Trexel Inc. recently made its global introduction of its MuCell 3D in-mold labeling (IML) process for packaging applications. Brent Strawbridge, vice president of sales, presented this unique, award-winning label at the recent IMLCON in Phoenix. The MuCell process creates a 3D label with the look of embossed labeling on the package without any need for additional tooling costs.
Strawbridge pointed out in his presentation that when the MuCell process was first commercialized, more than two decades ago, the technology was used to reduce weight by reducing the density of the molded component. The wall sections of components such as those used in consumer electronics and automotive parts, tended to be thicker, thus offering good opportunities for weight reduction using MuCell.
Over the past few years, the MuCell Microcellular foaming technology has been used in some very unique applications, and the IML 3D label certainly fits that bill. The 3D in-mold label was originally developed for the Paccor/Unilever 500g polypropylene margarine tub. It won the DuPont Silver Award in 2013 as well as the Emerging Technology award in SPI's International Design Competition at NPE2012.
Now that the exclusive agreement that Trexel had with Unilever has expired, the company is free to offer this technology to other brand owners, who want to differentiate their products by its unique visual appearance and soft touch effect to packages. In addition to offering a special look and feel to packaging, the 3D IML offers a 10% improvement in thermal insulation.
The 3D IML is processes with an injection-molded tub made of expanded polypropylene to incorporate selective masking, creating areas without adhesion. The MuCell process controls the introduction of nitrogen into the polymer. Where there is adhesion between the label and the polymer, the nitrogen migrates through both structures. Where there is no adhesion (by design behind the blue lettering), the nitrogen accumulates between the polymer substrate and the label. The process creates bubble patterns for a multi-sensory experience. This also provides the possibility to do Braille for the visually impaired.
Because the process uses a low-pressure system, a 40% reduction in clamp tonnage can be achieved, and a 15% cavity pressure reduction.

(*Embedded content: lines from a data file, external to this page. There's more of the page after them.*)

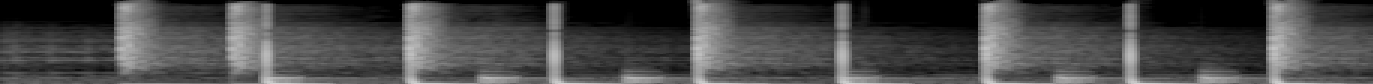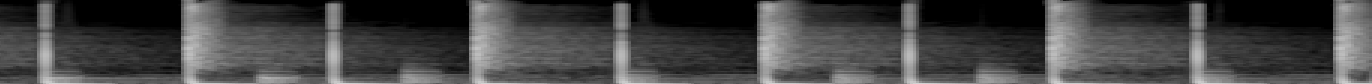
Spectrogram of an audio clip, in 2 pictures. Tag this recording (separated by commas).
Music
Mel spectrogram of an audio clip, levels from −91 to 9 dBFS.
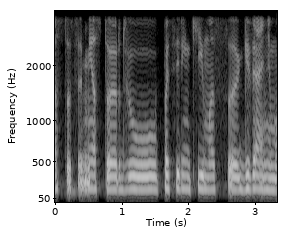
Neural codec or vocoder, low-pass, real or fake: none; 3.6 kHz; real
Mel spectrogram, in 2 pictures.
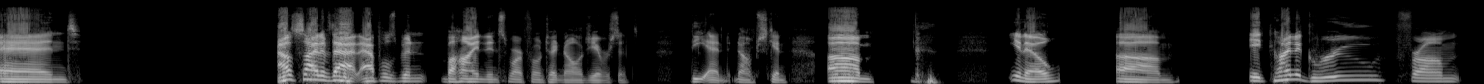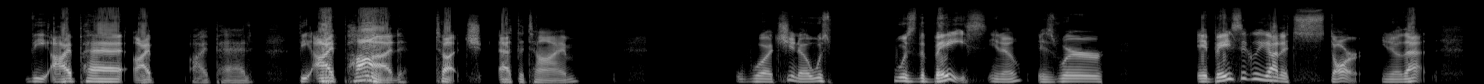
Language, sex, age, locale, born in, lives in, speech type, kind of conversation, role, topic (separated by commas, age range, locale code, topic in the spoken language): English, male, 30-34, en-US, United States, United States, conversation, podcast, guest, How have smartphones transformed our daily lives and society as a whole?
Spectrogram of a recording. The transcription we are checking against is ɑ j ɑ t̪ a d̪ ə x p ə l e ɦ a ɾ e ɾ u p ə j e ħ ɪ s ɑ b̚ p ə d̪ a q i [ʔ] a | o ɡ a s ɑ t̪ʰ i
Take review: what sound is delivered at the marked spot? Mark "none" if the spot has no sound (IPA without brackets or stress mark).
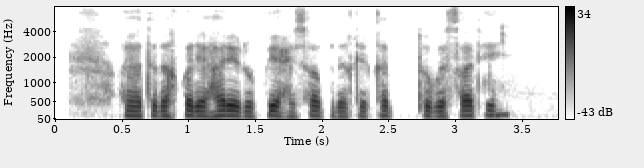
q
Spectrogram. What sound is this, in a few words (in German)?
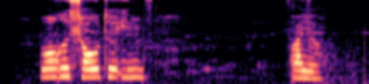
Sprachmemo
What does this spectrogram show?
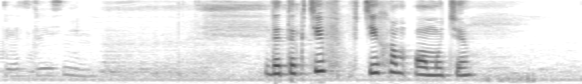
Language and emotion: Russian, neutral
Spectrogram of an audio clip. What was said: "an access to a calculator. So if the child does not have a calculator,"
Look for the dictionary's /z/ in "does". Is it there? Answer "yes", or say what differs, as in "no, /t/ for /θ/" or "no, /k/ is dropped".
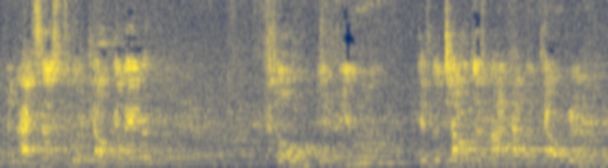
yes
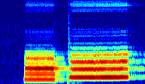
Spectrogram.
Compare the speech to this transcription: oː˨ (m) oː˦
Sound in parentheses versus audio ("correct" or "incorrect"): incorrect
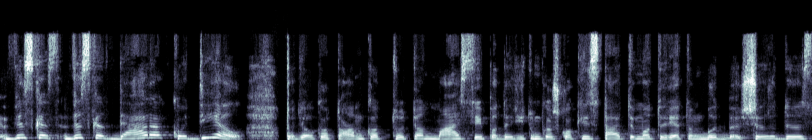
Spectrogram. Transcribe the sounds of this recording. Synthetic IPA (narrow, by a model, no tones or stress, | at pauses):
ʋʲɪskɐsʋʲɪskɐsd̪ʲæːɾɐkoːd̪ʲeːlˠt̪oːd̪ʲeːlˠkɐt̪ɐmkɐtt̪ʊt̪ʲɛnmɑːsʲeːjpɐd̪ɐɾʲiːt̪ʊmkɐʃkoːkʲɪist̪ɑːt̪ʲimɐt̪ʊɾʲeːt̪ʊmbuːt̪̚ʲbʲɛʃʲɪrd̪ʊs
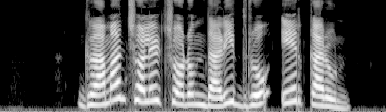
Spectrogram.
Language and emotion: Bengali, neutral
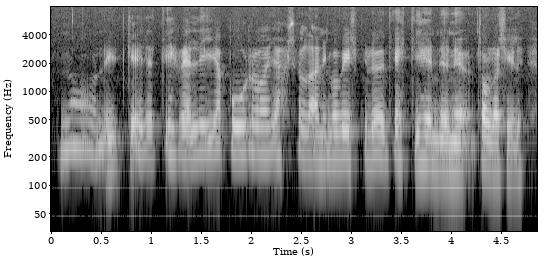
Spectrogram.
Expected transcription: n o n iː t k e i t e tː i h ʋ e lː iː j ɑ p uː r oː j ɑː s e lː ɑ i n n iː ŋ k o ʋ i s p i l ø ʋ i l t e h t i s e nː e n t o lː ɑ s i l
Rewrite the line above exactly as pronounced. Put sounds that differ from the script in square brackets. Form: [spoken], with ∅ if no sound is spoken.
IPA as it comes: n o n iː t k e i t e tː i h ʋ e lː iː j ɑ p uː r oː j [ɑ] s e lː ɑ i n n iː ŋ k o ʋ i s p i l ø [∅] i l t e h t i [h] e nː e n t o lː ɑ s i l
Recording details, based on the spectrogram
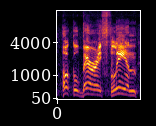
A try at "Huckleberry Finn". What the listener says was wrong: Finn. He was Huckleberry Finn, not Flynn. Ain't it the decent thing to pronounce the poor dead loafer's name right?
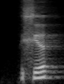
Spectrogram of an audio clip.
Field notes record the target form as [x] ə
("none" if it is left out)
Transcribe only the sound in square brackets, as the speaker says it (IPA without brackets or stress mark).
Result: xʲ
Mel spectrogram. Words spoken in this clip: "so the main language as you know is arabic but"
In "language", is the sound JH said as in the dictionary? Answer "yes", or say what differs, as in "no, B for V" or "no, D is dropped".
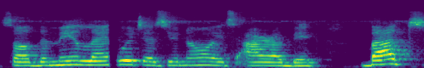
yes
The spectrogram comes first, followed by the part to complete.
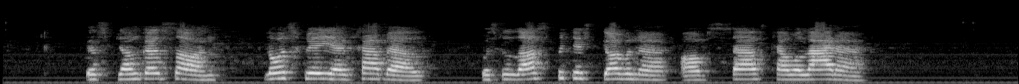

Additionally the process allows molders the possibility to propose embossed containers without extra tooling costs and there are no extra set-up costs for the embossing modifications.